§ **What you are asked to do**:
Pictures stay out; everything else in the records below is copied exactly.

§ **Source material**:
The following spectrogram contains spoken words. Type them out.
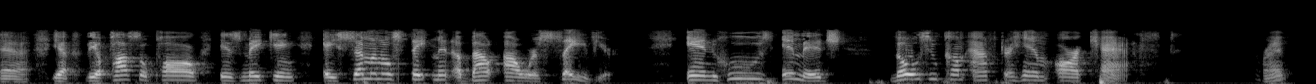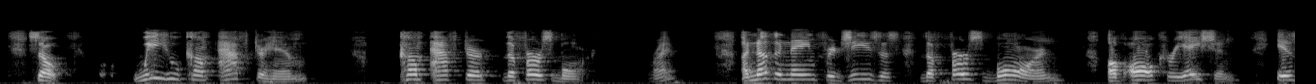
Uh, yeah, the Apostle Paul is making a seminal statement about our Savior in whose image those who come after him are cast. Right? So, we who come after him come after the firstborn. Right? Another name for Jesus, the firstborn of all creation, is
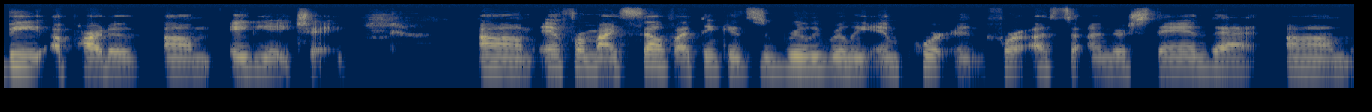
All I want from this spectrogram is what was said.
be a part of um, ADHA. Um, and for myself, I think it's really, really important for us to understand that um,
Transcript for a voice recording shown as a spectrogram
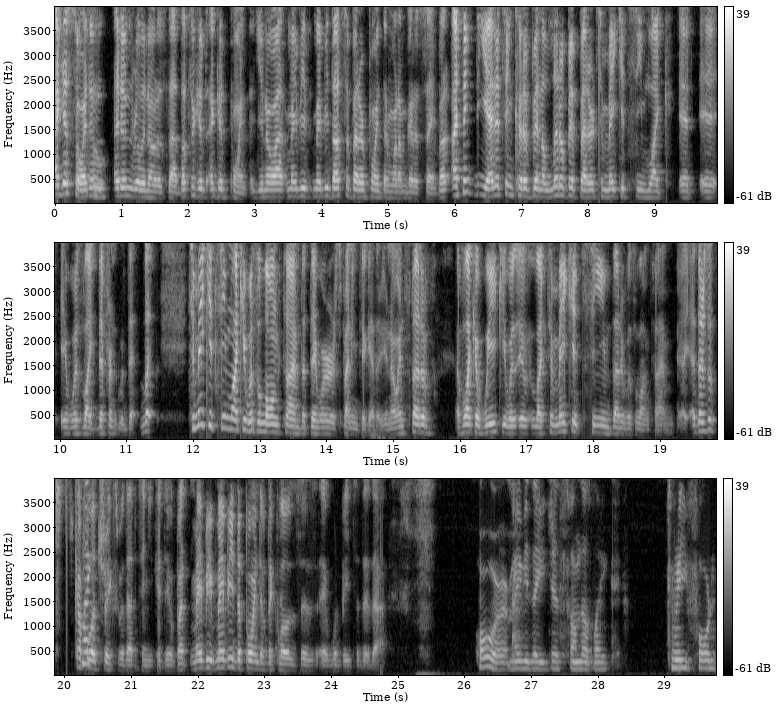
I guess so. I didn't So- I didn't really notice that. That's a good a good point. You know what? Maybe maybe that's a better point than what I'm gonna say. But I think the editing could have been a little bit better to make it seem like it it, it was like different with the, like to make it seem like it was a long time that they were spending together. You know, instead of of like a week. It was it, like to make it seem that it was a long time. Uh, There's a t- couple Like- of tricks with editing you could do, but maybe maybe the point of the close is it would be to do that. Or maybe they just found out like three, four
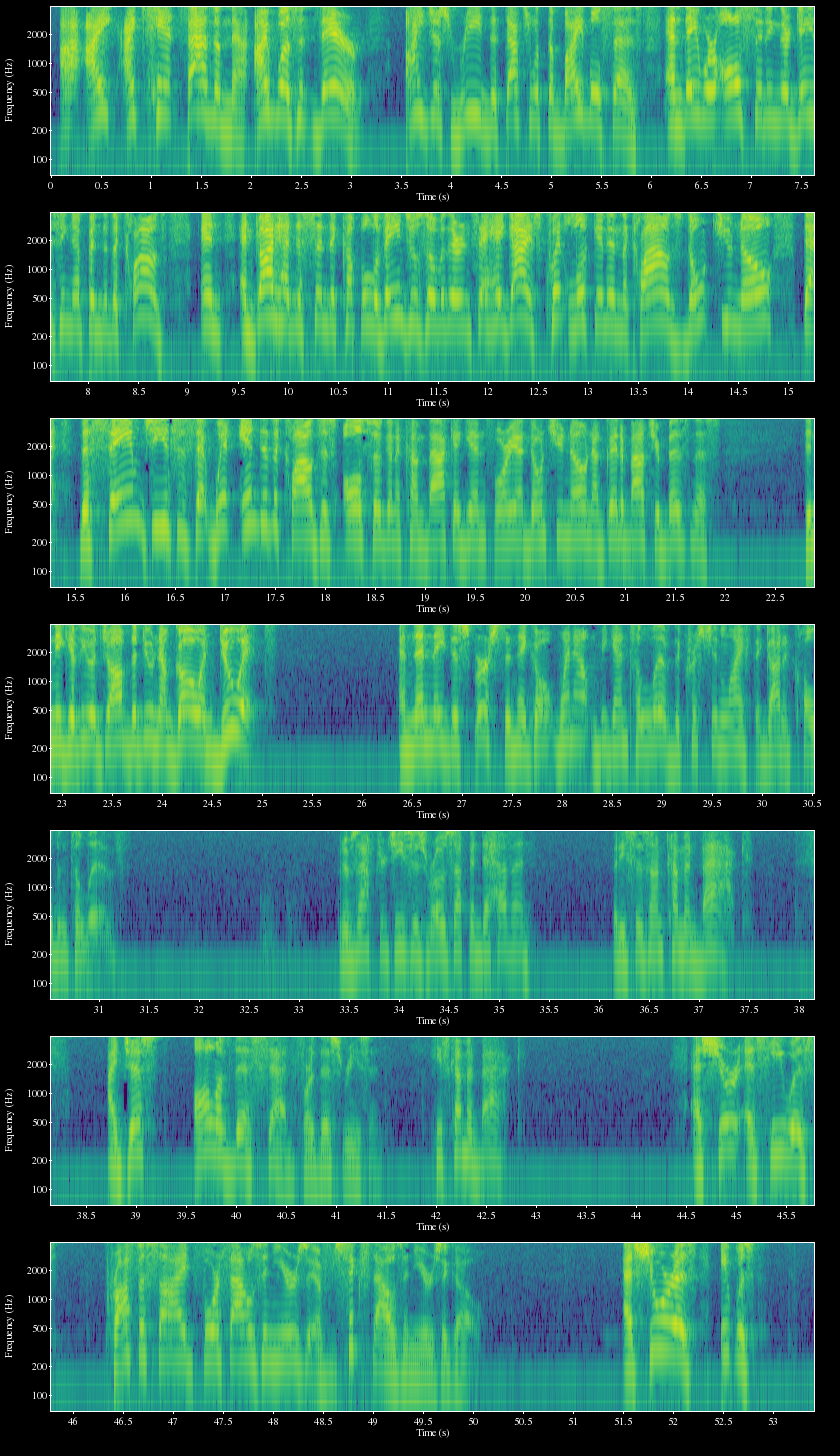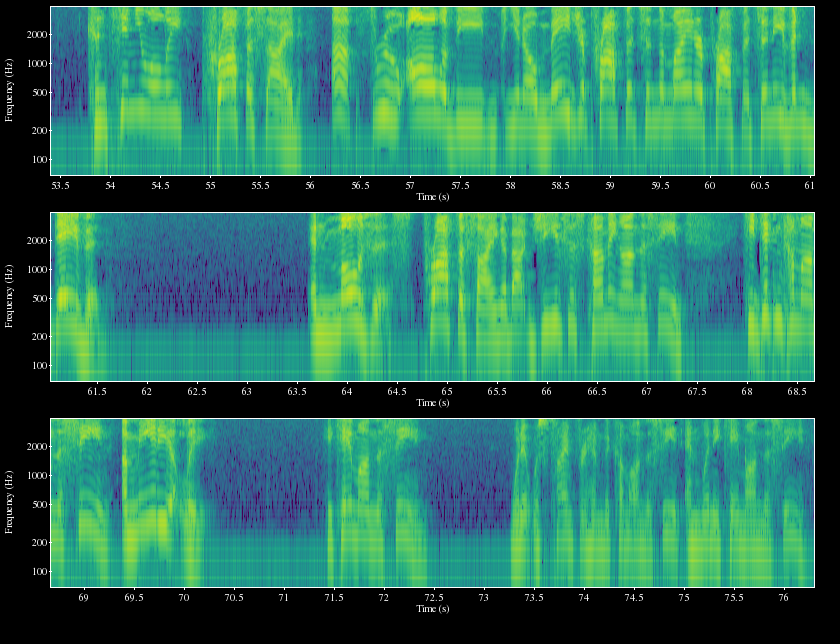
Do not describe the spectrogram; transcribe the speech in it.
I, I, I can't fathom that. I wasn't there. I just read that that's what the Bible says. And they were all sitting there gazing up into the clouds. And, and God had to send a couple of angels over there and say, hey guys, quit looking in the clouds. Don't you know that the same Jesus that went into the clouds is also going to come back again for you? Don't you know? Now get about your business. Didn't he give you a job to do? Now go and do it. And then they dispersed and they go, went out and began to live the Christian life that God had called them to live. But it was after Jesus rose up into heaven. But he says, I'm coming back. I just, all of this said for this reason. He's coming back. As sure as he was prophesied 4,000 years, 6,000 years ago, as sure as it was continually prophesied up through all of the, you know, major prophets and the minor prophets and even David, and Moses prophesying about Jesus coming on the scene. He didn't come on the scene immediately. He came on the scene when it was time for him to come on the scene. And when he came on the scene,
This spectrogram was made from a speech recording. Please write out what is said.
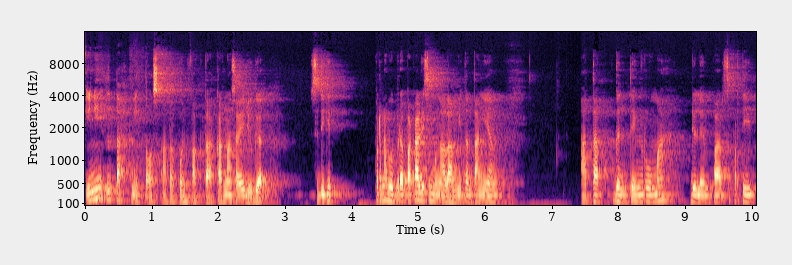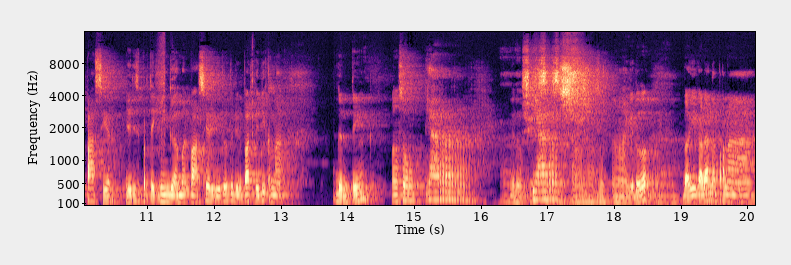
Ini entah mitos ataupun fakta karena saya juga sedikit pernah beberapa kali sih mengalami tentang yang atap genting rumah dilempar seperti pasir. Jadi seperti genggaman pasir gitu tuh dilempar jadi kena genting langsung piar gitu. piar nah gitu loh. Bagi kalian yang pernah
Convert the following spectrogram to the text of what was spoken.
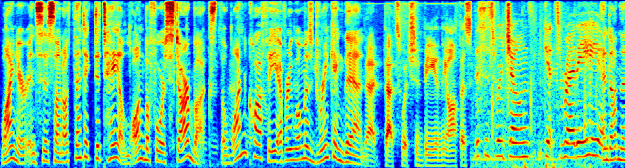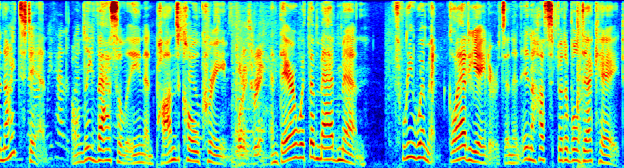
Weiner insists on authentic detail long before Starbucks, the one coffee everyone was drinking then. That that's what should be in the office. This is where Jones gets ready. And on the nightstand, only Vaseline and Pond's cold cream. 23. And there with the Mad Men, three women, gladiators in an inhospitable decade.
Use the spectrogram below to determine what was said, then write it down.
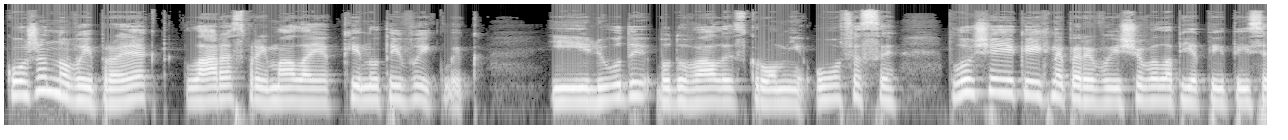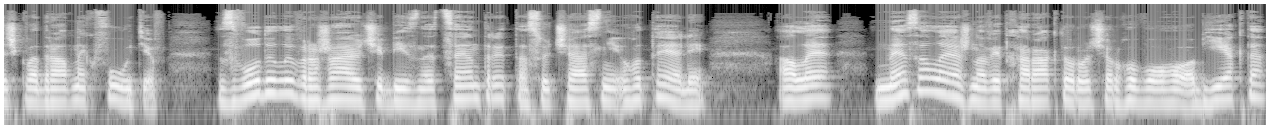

§ **Completed exercise**:
The following spectrogram contains spoken words. Type them out.
Uh, yeah, the Apostle Paul is making a seminal statement about our Savior in whose image those who come after him are cast. Right? So, we who come after him come after the firstborn. Right? Another name for Jesus, the firstborn of all creation, is
All I want from this spectrogram is what was said.
be a part of um, ADHA. Um, and for myself, I think it's really, really important for us to understand that um,
Transcript for a voice recording shown as a spectrogram
I guess so. I didn't So- I didn't really notice that. That's a good a good point. You know what? Maybe maybe that's a better point than what I'm gonna say. But I think the editing could have been a little bit better to make it seem like it it, it was like different with the, like to make it seem like it was a long time that they were spending together. You know, instead of of like a week. It was it, like to make it seem that it was a long time. Uh, There's a t- couple Like- of tricks with editing you could do, but maybe maybe the point of the close is it would be to do that. Or maybe they just found out like three, four
Do not describe the spectrogram; transcribe the speech in it.
I, I, I can't fathom that. I wasn't there. I just read that that's what the Bible says. And they were all sitting there gazing up into the clouds. And, and God had to send a couple of angels over there and say, hey guys, quit looking in the clouds. Don't you know that the same Jesus that went into the clouds is also going to come back again for you? Don't you know? Now get about your business. Didn't he give you a job to do? Now go and do it. And then they dispersed and they go, went out and began to live the Christian life that God had called them to live. But it was after Jesus rose up into heaven. But he says, I'm coming back. I just, all of this said for this reason. He's coming back. As sure as he was prophesied 4,000 years, 6,000 years ago, as sure as it was continually prophesied up through all of the, you know, major prophets and the minor prophets and even David, and Moses prophesying about Jesus coming on the scene. He didn't come on the scene immediately. He came on the scene when it was time for him to come on the scene. And when he came on the scene,
This spectrogram was made from a speech recording. Please write out what is said.
Ini entah mitos ataupun fakta karena saya juga sedikit pernah beberapa kali sih mengalami tentang yang atap genting rumah dilempar seperti pasir. Jadi seperti genggaman pasir gitu tuh dilempar jadi kena genting langsung piar gitu. piar nah gitu loh. Bagi kalian yang pernah
Convert the following spectrogram to the text of what was spoken.
Weiner insists on authentic detail long before Starbucks, the one coffee everyone was drinking then. That that's what should be in the office. This is where Jones gets ready. And on the nightstand, only Vaseline and Pond's cold cream. 23. And there with the Mad Men, three women, gladiators in an inhospitable decade.
Use the spectrogram below to determine what was said, then write it down.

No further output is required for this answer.